→ **TASK TO CARRY OUT**
Without omitting anything, copy the data exactly.

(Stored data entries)
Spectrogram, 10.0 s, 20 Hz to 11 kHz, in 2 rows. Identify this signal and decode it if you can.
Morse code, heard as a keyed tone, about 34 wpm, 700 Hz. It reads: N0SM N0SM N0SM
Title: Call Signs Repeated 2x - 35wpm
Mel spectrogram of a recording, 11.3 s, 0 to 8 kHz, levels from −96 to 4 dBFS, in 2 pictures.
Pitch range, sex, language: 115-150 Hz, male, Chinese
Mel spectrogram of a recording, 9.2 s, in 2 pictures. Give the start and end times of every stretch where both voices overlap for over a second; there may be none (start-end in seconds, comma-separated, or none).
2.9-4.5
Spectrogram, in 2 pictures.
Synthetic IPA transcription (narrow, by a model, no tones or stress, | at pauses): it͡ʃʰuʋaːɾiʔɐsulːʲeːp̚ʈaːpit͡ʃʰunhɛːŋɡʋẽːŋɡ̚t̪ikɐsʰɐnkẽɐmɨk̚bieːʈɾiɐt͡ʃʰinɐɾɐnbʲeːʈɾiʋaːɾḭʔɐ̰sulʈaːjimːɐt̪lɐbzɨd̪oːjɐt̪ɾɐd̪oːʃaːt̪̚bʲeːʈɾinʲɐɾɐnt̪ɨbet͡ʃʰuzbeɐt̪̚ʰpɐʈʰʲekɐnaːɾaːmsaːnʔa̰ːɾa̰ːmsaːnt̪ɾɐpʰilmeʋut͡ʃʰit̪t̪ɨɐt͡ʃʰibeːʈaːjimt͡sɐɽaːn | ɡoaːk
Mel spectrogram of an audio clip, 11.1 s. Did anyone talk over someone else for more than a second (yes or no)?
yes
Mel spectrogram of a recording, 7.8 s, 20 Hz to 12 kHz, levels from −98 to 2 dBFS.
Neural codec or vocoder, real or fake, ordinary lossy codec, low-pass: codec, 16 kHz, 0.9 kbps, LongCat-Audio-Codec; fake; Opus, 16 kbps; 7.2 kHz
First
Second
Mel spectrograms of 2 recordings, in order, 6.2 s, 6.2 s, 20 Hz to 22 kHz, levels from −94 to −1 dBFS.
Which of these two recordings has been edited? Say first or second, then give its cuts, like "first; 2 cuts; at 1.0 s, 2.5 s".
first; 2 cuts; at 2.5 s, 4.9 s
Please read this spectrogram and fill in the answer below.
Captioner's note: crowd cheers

→ **ANSWER BOX**
Spectrogram, 10.0 s, 20 Hz to 11 kHz, in 2 rows. Identify this signal and decode it if you can.
Morse code, heard as a keyed tone, about 34 wpm, 700 Hz. It reads: N0SM N0SM N0SM
Title: Call Signs Repeated 2x - 35wpm
Mel spectrogram of a recording, 11.3 s, 0 to 8 kHz, levels from −96 to 4 dBFS, in 2 pictures.
Pitch range, sex, language: 115-150 Hz, male, Chinese
Mel spectrogram of a recording, 9.2 s, in 2 pictures. Give the start and end times of every stretch where both voices overlap for over a second; there may be none (start-end in seconds, comma-separated, or none).
2.9-4.5
Spectrogram, in 2 pictures.
Synthetic IPA transcription (narrow, by a model, no tones or stress, | at pauses): it͡ʃʰuʋaːɾiʔɐsulːʲeːp̚ʈaːpit͡ʃʰunhɛːŋɡʋẽːŋɡ̚t̪ikɐsʰɐnkẽɐmɨk̚bieːʈɾiɐt͡ʃʰinɐɾɐnbʲeːʈɾiʋaːɾḭʔɐ̰sulʈaːjimːɐt̪lɐbzɨd̪oːjɐt̪ɾɐd̪oːʃaːt̪̚bʲeːʈɾinʲɐɾɐnt̪ɨbet͡ʃʰuzbeɐt̪̚ʰpɐʈʰʲekɐnaːɾaːmsaːnʔa̰ːɾa̰ːmsaːnt̪ɾɐpʰilmeʋut͡ʃʰit̪t̪ɨɐt͡ʃʰibeːʈaːjimt͡sɐɽaːn | ɡoaːk
Mel spectrogram of an audio clip, 11.1 s. Did anyone talk over someone else for more than a second (yes or no)?
yes
Mel spectrogram of a recording, 7.8 s, 20 Hz to 12 kHz, levels from −98 to 2 dBFS.
Neural codec or vocoder, real or fake, ordinary lossy codec, low-pass: codec, 16 kHz, 0.9 kbps, LongCat-Audio-Codec; fake; Opus, 16 kbps; 7.2 kHz
First
Second
Mel spectrograms of 2 recordings, in order, 6.2 s, 6.2 s, 20 Hz to 22 kHz, levels from −94 to −1 dBFS.
Which of these two recordings has been edited? Say first or second, then give its cuts, like "first; 2 cuts; at 1.0 s, 2.5 s".
first; 2 cuts; at 2.5 s, 4.9 s
Please read this spectrogram and fill in the answer below.
Captioner's note: crowd cheers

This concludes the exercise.